Eliason said his bill which has been introduced with a title, but no text would give a woman the same amount of time to "make a major life decision" as "any consumer has to consider canceling a mortgage."
He adds, "I have a close personal friend who had an abortion, but wishes now that it had not happened. It [a 72-hour waiting period] may have made a difference, I don't know."
Eliason said he does not know if the bill would reduce abortions, but says it would improve decisions.
"If a woman chooses not to have an abortion, they will be thankful for the extra time.... If someone decides to go ahead, they may be glad that they took the extra time to feel confident with that."
The 72 hours, he said, would stretch between when a woman first consults a physician about an abortion to when she could have it.
Eliason, whose full-time job is as vice president and general manager of retail sales for the Utah Jazz, said he decided to push it because South Dakota last year extended its waiting period to 72 hours.

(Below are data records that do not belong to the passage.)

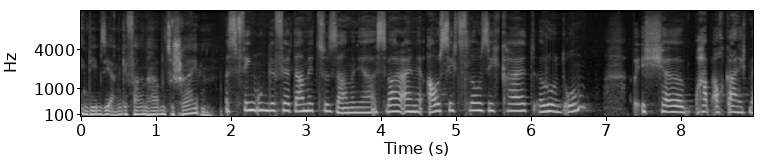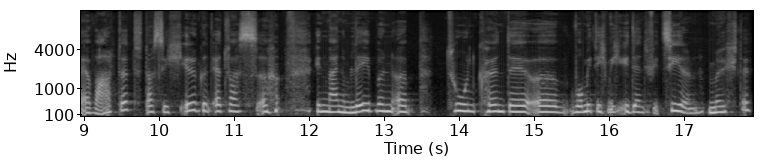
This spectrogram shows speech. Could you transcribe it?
in dem Sie angefangen haben zu schreiben? Es fing ungefähr damit zusammen, ja. Es war eine Aussichtslosigkeit rundum ich äh, habe auch gar nicht mehr erwartet, dass ich irgendetwas äh, in meinem Leben äh, tun könnte, äh, womit ich mich identifizieren möchte.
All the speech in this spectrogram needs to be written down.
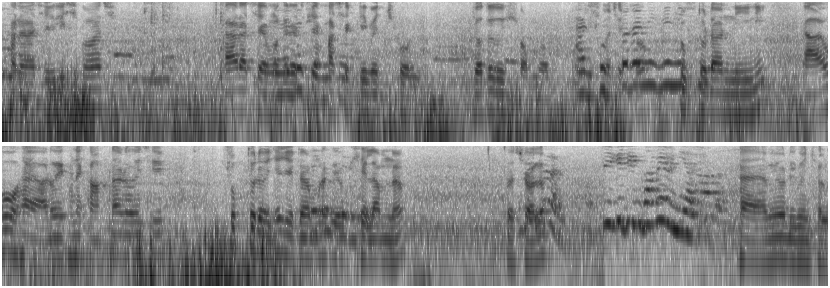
এখানে আছে ইলিশ মাছ আর আছে আমাদের আজকে হাঁসের ডিমের ঝোল। যতদূর সম্ভব। আর শুক্তোটা। নিজে নিস? শুক্তোটা আর নিইনি আর ও হ্যাঁ আরও এখানে কাঁকড়া রয়েছে। শুক্তো রয়েছে যেটা আমরা কেউ খেলাম না। তো চলো। তুই কি ডিম খাবি? আমি নিয়ে হ্যাঁ আমিও ডিমের ঝোল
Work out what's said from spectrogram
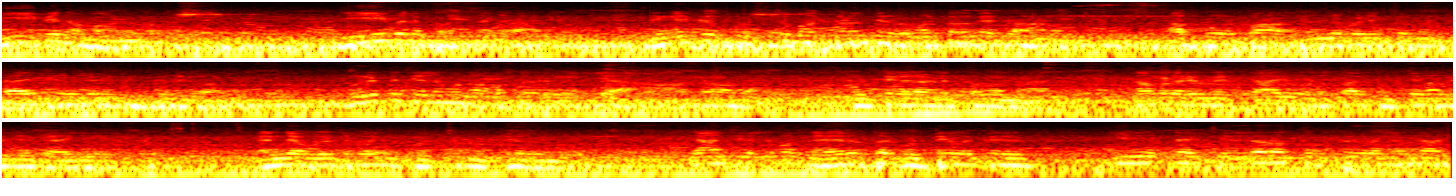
ജീവിതമാണ് ജീവന പ്രശ്നങ്ങളാണ്. നിങ്ങൾക്ക് കൊച്ചുമക്കളും ചെറുമക്കളൊക്കെ കാണും. അപ്പോൾ ഉപ്പ എന്ന് വിളിച്ച് മിഠായി കിട്ടുന്നത് കാണും. വീട്ടിൽ ചെല്ലുമ്പോൾ നമുക്കൊരു വലിയ ആഘാതം കുട്ടികളടുത്ത് വന്നാൽ നമ്മളൊരു മിഠായി കൊടുത്താൽ കുട്ടികൾക്ക് വലിയ കാര്യമായിരിക്കും. എന്റെ വീട്ടിലൊരു കൊച്ചു കുട്ടികളുണ്ട് ഞാൻ ചെല്ലുമ്പോൾ നേരത്തെ കുട്ടികൾക്ക് ഈ എന്റെ ചില്ലറ തൊട്ടുകളെല്ലാം ഞാൻ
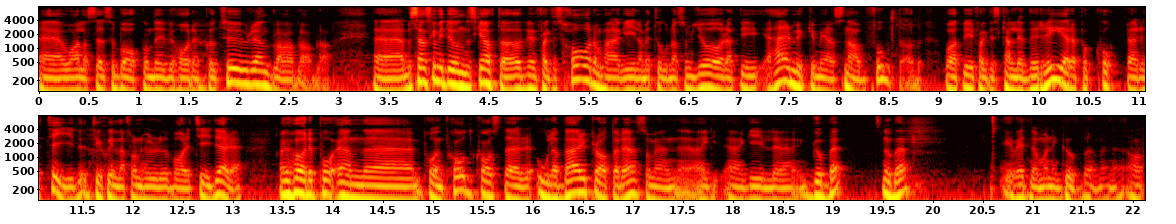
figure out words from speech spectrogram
Eh, och alla ställer sig bakom det, vi har den kulturen, bla bla bla. Eh, men sen ska vi inte underskatta att vi faktiskt har de här agila metoderna som gör att vi är mycket mer snabbfotad. Och att vi faktiskt kan leverera på kortare tid, till skillnad från hur det varit tidigare. Jag hörde på en, eh, på en podcast där Ola Berg pratade, som en eh, ag- agil gubbe, snubbe. Jag vet inte om han är gubbe, men ja,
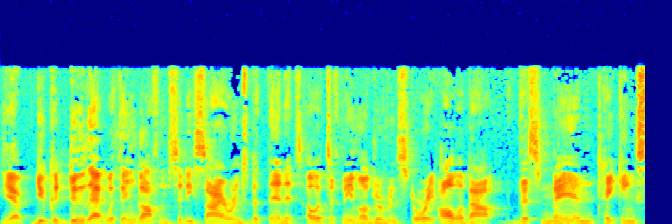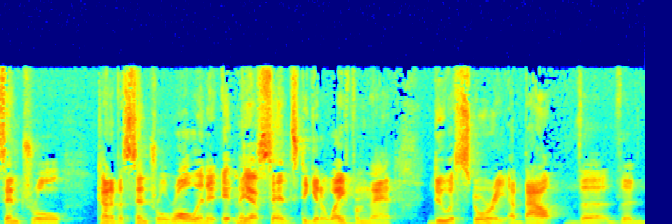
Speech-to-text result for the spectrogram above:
Yep. You could do that within Gotham City Sirens, but then it's oh, it's a female-driven story all about this man taking central kind of a central role in it. It makes Yep. sense to get away from that. Do a story about the the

Planned Parenthood has sued, seeking to overturn that law, arguing it violates the Roe v. Wade Supreme Court decision legalizing abortion. The group contends the South Dakota waiting period is unduly burdensome, in part, because many women must travel far to the two abortion clinics in that state, and the waiting period complicates that.
Eliason said the South Dakota law also included several other provisions, including requiring women to receive counseling about alternatives to abortion during the waiting period. He said lawsuits seem aimed more at those provisions than the extension of the waiting period and he plans not to include them in his bill. "Most states have had waiting periods for years, and courts have upheld them," he said.

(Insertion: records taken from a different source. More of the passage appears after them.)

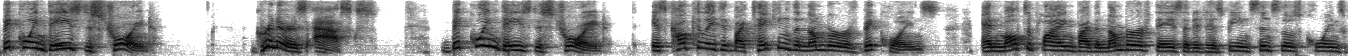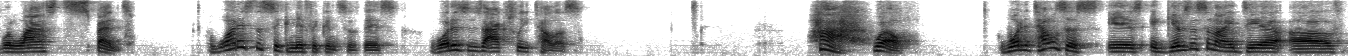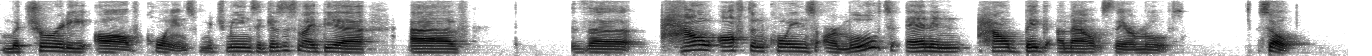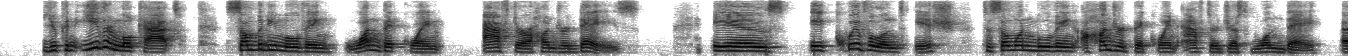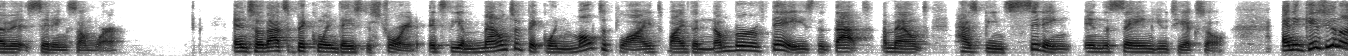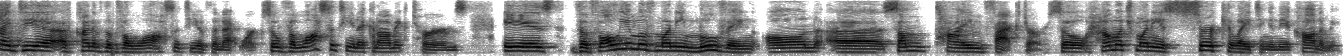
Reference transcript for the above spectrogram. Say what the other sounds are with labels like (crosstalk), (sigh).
Bitcoin days destroyed. Grinners asks, Bitcoin days destroyed is calculated by taking the number of Bitcoins and multiplying by the number of days that it has been since those coins were last spent. What is the significance of this? What does this actually tell us? Ha, (sighs) well, what it tells us is it gives us an idea of maturity of coins, which means it gives us an idea of the how often coins are moved and in how big amounts they are moved. So you can either look at somebody moving one Bitcoin after 100 days is equivalent-ish to someone moving 100 Bitcoin after just one day of it sitting somewhere. And so that's Bitcoin days destroyed. It's the amount of Bitcoin multiplied by the number of days that that amount has been sitting in the same UTXO. And it gives you an idea of kind of the velocity of the network. So velocity in economic terms is the volume of money moving on uh, some time factor. So how much money is circulating in the economy.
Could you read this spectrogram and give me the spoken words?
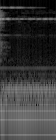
you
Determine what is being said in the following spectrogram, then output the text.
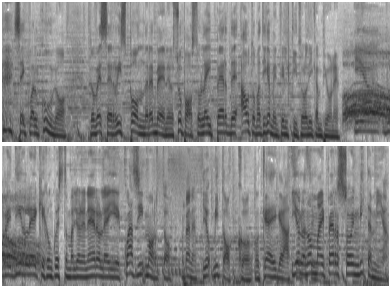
se qualcuno dovesse rispondere bene al suo posto, lei perde automaticamente il titolo di campione. Io vorrei dirle che con questo maglione nero lei è quasi morto. Va bene? Io mi tocco, ok? Grazie. Io non grazie. ho mai perso in vita mia.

Karrie Galloway, CEO of the Planned Parenthood Association of Utah, said before considering threatening a lawsuit over Eliason's Utah bill, it would want to evaluate "his reasons for it, and if there is more to it than just punishing women" who have abortions.
She said Utah has had a 24-hour waiting period "for a long time, and it has been working." She adds that most women have been "thinking about the decision for a long time before they come to the clinic. It is a long and agonizing process."

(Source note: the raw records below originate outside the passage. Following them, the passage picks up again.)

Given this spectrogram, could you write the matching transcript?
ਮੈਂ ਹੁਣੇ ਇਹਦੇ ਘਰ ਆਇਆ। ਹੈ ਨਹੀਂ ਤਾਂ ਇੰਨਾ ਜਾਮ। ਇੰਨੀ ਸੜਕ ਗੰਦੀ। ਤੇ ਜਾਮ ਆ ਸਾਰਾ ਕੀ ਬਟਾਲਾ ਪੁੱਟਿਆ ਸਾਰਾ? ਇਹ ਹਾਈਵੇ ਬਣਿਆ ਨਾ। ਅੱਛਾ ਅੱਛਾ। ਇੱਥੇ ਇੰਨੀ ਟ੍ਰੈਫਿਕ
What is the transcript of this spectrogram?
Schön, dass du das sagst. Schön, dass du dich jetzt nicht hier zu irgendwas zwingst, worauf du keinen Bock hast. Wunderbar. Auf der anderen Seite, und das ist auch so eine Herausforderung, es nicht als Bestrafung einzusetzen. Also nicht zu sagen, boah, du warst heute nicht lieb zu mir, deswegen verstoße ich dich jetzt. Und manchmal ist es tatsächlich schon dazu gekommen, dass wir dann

Galloway adds, "Why if something is working would you change it, other than to punish some women and make them rearrange their lives even further?" She notes that abortions currently are available only in Salt Lake City, so a three-day waiting period may force women from outlying areas "to have multiple nights in a hotel room away from their families."
Meanwhile, Gayle Ruzicka, president of the conservative Utah Eagle Forum, praises the bill. "I believe it will reduce the number of abortions. Any time a woman has time to think through and collect more information about the situation, I believe more will choose life," she said.
"Many laws allow people time to think through important decisions. We give people who buy a used car three days to change their minds. Why not give them three days to consider saving an unborn baby?" Ruzicka said.
Eliason said that no groups asked him to run his bill. He is doing it, he said, because "I'm pro-life, and I feel strongly about it."
Eliason said he has received mostly support from lawmakers with whom he has discussed the bill, but is only in the early stages of that. But House Democratic Leader David Litvack, D-Salt Lake City, said he guesses his party will be split on the issue, and at least some will likely oppose it.
Rep. Stephen Sandstrom, R-Orem, who is running for Congress, also introduced a title-only bill that he said would extend the waiting period for abortions. Sandstrom, who is running for Congress, said because Eliason is seeking the same change, he would support Eliason's efforts instead of pushing a separate measure.